However, until now the most widely accepted explanation for the differences found in the effects of phytoestrogens between both postmenopausal time-span groups might be that the initial level of aortic PWV (Pulse Wave Velocity that is a measure of arterial stiffness) might have a powerful effect on changes in aortic PWV: a higher initial PWV may be lowered more strongly than a lower initial PWV. Because women with a longer postmenopausal time span are significantly older and have a significantly higher initial PWV, an effect of phytoestrogens on PWV is perhaps shown sooner than in women with a shorter postmenopausal time span, who are younger and have lower (and therefore better) initial aortic stiffness.


It remains uncertain whether these plant compounds are chemoprotective or whether they may produce adverse outcomes related to breast carcinogenesis.

Those who support the protective role of phytoestrogens on the initiation or progression of breast cancer try to provide a detailed description of the possible mechanisms of action of phytoestrogens:
Firstly they have found evidence of phytoestrogens to inhibit the local production of estrogens from circulating precursors in breast tissue, through inhibition of the involved enzymes.
In fact the majority of breast cancers are estrogen dependent and in postmenopausal women the supply of estrogens in breast tissue is derived from the peripheral conversion of circulating androgens.

Enzymes involved in the major steroidogenic pathways that can generate biologically active estrone and estradiol are hydroxysteroid dehydrogenase, aromatase, 17β-Hydroxysteroid dehydrogenases (17β-HSD) types 3 and 5 which convert androstenedione to testosterone and 17β-HSD types 1, 7, and 12 that convert estrone to estradiol:

Moreover ERβ isoforms have been tested to inhibit cell proliferation in breast tumors, whilst activation of ERα is known to promote growth.
Infact the ratio of ERα:ERβ is increased in carcinogenesis and expression of ERβ was associated with lower breast tumor aggressiveness and improved disease-free survival rates compared with those ERβ-negative tumors.
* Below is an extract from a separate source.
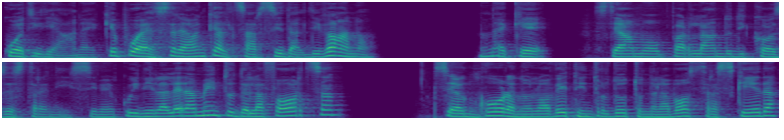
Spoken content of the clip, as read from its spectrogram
quotidiane, che può essere anche alzarsi dal divano. Non è che stiamo parlando di cose stranissime. Quindi l'allenamento della forza, se ancora non lo avete introdotto nella vostra scheda,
One theory for the effects of ERβ on the growth of breast tumors is that it may dimerize with ERα and silence its activation functions and that loss of ERβ in cancer cells could signal the stage of estrogen-dependent tumor progression.

Phytoestrogens seem to have an enancher effect on the ERβ activity in two ways:
1)Their differential affinities for ER-α and ER-β suggest that physiologic concentrations of phytoestrogens may be enough to activate ER-β but not ER-α, implying that rather than acting via the classical ER-α pathway, phytoestrogens may activate ER-β and induce its antiproliferative effects
2)It seems that they are able to induce the expression of the beta isoform of the receptor.

Phytoestrogens and breast cancer –promoters or protectors?, 2006

Phytoestrogens and Breast Cancer Prevention: Possible Mechanisms of Action, 2008

On the contrary very few studies have focused on the posible negative effect of phytoestrogens on estrogen-induced breast cancers. In any case, increased soy intake in patients with breast cancer can be counterproductive since it has been suggested also that isoflavones may compromise the effect of Tamoxifen, an used drug for the treatment of ER+ breast cancer (estrogen receptor positive, meaning those cancers the growth of which is estrogen dependent).

AddThis Social Bookmark Button